I was so happy to finally see her. I was told we could hold her the next day, which really got my spirits up!I was supposed to be able to hold her on the 11th, but because of my fevers, I had to wait a bit. At 2 a.m. on Wednesday, I got to go hold my baby. It was even more amazing than seeing her! We did Kangaroo Care, where you hold the baby skin-to-skin. You can keep them outside of the Isolette much longer this way because your body temperature is helping to keep theirs up. She was so soft!

Over the first week, both of us received a slew of antibiotics. I fought off fever after fever, and my discharge date was pushed back from Wednesday to Thursday, then to Friday. I slept in a hospital bed for 6 days waking up drenched in sweat from sweating out fevers, only to have my temperature spike again a couple of hours later.

Thursday morning, the doctor who performed my C-section came to remove my staples. When she got there, she said there was a lot of fluid built up behind my incision, and she would need to open it up. YUCK. This was around 8 a.m., and Zac was still asleep on the couch next to my hospital bed. He slept through the removal of 9 of the 10 staples with ease, and fighting with the 10th one to come out. I screamed and cried out in pain, and he slept. She got a long Q-tip out to open up my incision, and opened it like it was a letter and she was using a letter opener. It hurt so bad! And still Zac slept. When the last 1/2 an inch was left, he finally woke up from hearing my cries. I still can’t believe he was able to sleep through all of it. She opened the rest of the incision, and I could feel fluid spilling out. It was disgusting. She then packed it with gauze, taped it up and went on her merry way. About an hour later, my normal OB came in for rounds, and was appalled that the staples had been removed so early (sigh). Later on that day, a wound care specialist came in to assess my incision and give us instructions on how to take care of it. They removed the gauze and tape used to cover it up, then got down to the gauze that was stuffed inside my incision. It was VERY dry, yet saturated with fluid and blood … and it was stuck inside my incision. This next part was probably the most painful part of being in the hospital so far. They pulled out the gauze slowly. It felt like ripping off a band aid while your skin is on fire. The nurse and wound care lady couldn’t believe it was done that way, and frankly, neither could I. It hurt so much! They showed us how to pack the wound properly. Zac was excited to learn how to do it as well. I’m so glad he isn’t squeamish!

FINALLY, Thursday evening after all the torture, I hadn’t had a fever in 24 hours, so it was looking like I would be able to go home on Friday, October 14th.

The on-call doctor came in Friday morning and told me I could go home if I felt up to it. I wanted to go home SO badly, but didn’t want to be far away from my baby.
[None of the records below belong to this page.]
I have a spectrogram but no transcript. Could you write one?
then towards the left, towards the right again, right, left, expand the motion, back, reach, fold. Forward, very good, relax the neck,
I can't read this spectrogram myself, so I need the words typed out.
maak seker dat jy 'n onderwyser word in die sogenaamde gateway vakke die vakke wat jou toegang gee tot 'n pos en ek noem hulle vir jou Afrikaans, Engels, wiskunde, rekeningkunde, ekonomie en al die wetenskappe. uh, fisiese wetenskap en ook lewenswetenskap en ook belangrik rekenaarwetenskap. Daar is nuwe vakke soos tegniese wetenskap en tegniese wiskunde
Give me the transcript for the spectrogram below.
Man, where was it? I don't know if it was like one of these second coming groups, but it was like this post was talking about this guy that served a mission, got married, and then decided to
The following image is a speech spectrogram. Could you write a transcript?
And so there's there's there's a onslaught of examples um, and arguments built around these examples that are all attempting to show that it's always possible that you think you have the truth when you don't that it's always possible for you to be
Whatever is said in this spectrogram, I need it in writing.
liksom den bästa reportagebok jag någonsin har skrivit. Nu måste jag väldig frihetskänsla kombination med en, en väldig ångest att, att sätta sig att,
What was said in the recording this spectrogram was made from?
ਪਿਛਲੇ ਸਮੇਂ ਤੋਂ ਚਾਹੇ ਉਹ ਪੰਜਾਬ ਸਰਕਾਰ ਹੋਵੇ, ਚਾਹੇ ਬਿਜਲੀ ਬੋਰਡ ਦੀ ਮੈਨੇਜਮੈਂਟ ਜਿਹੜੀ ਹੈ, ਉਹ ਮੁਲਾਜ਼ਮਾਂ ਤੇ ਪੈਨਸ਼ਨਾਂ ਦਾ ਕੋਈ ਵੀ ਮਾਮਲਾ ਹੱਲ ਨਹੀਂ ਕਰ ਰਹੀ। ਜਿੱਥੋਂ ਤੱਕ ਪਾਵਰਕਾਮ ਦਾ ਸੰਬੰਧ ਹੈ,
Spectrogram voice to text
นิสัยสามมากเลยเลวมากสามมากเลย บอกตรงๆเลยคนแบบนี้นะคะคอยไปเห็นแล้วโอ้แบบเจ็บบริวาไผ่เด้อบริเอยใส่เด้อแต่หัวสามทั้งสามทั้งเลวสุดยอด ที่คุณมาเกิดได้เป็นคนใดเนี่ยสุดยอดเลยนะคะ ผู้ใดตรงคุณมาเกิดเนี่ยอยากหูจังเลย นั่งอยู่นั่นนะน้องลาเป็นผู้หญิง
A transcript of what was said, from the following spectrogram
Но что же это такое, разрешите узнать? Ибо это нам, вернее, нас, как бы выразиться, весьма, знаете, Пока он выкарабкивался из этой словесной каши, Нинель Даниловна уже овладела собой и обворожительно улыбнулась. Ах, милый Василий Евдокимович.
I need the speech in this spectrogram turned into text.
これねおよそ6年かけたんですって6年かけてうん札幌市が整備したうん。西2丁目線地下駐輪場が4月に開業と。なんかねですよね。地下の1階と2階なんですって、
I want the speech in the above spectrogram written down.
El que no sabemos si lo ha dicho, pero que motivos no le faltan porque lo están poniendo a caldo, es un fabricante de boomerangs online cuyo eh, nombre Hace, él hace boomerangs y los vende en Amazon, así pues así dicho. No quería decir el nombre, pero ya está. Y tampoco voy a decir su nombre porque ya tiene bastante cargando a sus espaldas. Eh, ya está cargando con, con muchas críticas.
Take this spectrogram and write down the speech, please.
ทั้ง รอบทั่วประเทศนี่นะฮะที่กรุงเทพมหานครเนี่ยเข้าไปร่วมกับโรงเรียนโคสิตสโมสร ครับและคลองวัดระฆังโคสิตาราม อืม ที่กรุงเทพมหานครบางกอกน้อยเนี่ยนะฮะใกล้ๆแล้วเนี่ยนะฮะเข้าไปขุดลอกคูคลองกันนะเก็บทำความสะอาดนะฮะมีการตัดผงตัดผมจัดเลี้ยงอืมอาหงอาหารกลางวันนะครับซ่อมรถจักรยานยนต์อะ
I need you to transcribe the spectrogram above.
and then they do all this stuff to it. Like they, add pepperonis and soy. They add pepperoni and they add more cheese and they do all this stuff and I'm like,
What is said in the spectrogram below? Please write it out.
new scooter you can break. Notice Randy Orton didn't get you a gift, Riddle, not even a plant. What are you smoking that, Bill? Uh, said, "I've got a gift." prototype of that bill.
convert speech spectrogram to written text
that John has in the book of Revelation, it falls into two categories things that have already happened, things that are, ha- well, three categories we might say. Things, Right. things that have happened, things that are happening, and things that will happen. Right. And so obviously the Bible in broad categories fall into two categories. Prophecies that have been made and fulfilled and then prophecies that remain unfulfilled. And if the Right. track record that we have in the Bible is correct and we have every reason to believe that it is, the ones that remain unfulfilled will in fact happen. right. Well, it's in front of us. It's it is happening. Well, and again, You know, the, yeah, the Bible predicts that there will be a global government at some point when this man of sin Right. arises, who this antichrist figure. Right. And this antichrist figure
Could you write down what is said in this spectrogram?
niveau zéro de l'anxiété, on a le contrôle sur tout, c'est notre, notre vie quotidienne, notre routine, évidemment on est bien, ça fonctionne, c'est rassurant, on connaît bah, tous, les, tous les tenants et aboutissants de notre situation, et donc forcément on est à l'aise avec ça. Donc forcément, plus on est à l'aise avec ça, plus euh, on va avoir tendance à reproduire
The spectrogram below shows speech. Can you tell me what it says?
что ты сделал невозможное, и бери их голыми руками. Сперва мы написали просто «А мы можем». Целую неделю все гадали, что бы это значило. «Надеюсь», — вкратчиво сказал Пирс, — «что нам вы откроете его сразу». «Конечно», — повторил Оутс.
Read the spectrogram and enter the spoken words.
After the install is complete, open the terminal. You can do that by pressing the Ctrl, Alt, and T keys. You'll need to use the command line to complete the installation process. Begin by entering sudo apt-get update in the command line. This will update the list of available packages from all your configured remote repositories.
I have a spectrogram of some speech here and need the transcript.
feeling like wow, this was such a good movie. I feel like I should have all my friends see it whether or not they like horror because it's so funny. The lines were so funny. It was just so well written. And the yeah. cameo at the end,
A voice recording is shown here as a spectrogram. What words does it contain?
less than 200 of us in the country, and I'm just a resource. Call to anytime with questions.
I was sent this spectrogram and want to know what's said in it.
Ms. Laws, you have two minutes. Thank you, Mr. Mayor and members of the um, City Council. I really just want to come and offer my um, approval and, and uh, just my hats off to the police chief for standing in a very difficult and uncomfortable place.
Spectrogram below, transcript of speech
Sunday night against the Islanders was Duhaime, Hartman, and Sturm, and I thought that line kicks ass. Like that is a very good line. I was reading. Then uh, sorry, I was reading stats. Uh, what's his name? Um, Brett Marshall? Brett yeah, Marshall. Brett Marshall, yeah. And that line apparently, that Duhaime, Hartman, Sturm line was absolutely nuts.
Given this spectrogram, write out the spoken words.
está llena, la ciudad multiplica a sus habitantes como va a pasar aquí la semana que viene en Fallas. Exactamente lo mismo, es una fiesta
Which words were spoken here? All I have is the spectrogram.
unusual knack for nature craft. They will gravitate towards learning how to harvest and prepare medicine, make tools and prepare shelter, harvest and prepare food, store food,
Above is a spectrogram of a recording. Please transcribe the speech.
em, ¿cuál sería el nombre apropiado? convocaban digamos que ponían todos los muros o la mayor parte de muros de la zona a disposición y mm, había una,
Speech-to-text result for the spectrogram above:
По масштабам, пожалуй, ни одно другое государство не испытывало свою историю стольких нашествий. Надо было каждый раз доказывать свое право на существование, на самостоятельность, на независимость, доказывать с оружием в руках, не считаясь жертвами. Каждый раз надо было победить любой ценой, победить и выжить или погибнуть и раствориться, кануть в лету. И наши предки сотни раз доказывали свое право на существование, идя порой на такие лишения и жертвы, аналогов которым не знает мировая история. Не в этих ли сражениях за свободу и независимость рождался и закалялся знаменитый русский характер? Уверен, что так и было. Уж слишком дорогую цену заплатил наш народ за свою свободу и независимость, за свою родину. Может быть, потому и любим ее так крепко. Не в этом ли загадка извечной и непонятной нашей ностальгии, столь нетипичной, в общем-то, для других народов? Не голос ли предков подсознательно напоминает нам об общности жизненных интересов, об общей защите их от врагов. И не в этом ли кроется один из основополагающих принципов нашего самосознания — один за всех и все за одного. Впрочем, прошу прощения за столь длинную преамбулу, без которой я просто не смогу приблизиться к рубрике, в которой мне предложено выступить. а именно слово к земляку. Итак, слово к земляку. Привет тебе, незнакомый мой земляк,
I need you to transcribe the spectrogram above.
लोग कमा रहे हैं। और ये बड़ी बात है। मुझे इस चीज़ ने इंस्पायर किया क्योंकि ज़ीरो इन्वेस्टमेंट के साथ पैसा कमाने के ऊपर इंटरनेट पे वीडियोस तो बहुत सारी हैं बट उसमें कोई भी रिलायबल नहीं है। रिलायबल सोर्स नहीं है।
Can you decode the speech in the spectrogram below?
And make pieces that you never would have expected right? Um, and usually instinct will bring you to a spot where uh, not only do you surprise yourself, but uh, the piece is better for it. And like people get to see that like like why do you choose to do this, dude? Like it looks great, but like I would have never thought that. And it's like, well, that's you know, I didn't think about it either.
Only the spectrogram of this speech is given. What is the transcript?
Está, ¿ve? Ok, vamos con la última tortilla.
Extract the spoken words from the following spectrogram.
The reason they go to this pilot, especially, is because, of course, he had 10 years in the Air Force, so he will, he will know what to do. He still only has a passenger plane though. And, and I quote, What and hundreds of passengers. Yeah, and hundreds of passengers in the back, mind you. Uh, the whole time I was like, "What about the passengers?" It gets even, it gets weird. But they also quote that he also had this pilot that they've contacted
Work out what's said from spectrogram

We went down to the NICU and visited her for a few minutes, then Zac packed all of our stuff, and we were ready to go home! We decided we would spend an hour or so in the NICU first though before leaving. It was bittersweet! I held her before going home and cuddled her soft, tiny little body.

Rylee is now a healthy 8.8lbs and is still as feisty as she was in the womb.

Send us your birth story! Whether you had a home birth, hospital birth, 37-hour labor or emergency C-section, we’d love to read the tale of your little one’s grand entrance. Write up your birth story (click here for tips on getting started) and email it, along with a few photos, to birthstory@pnmag.com. We’ll share it on our Birth Day blog and may even print it in an upcoming issue!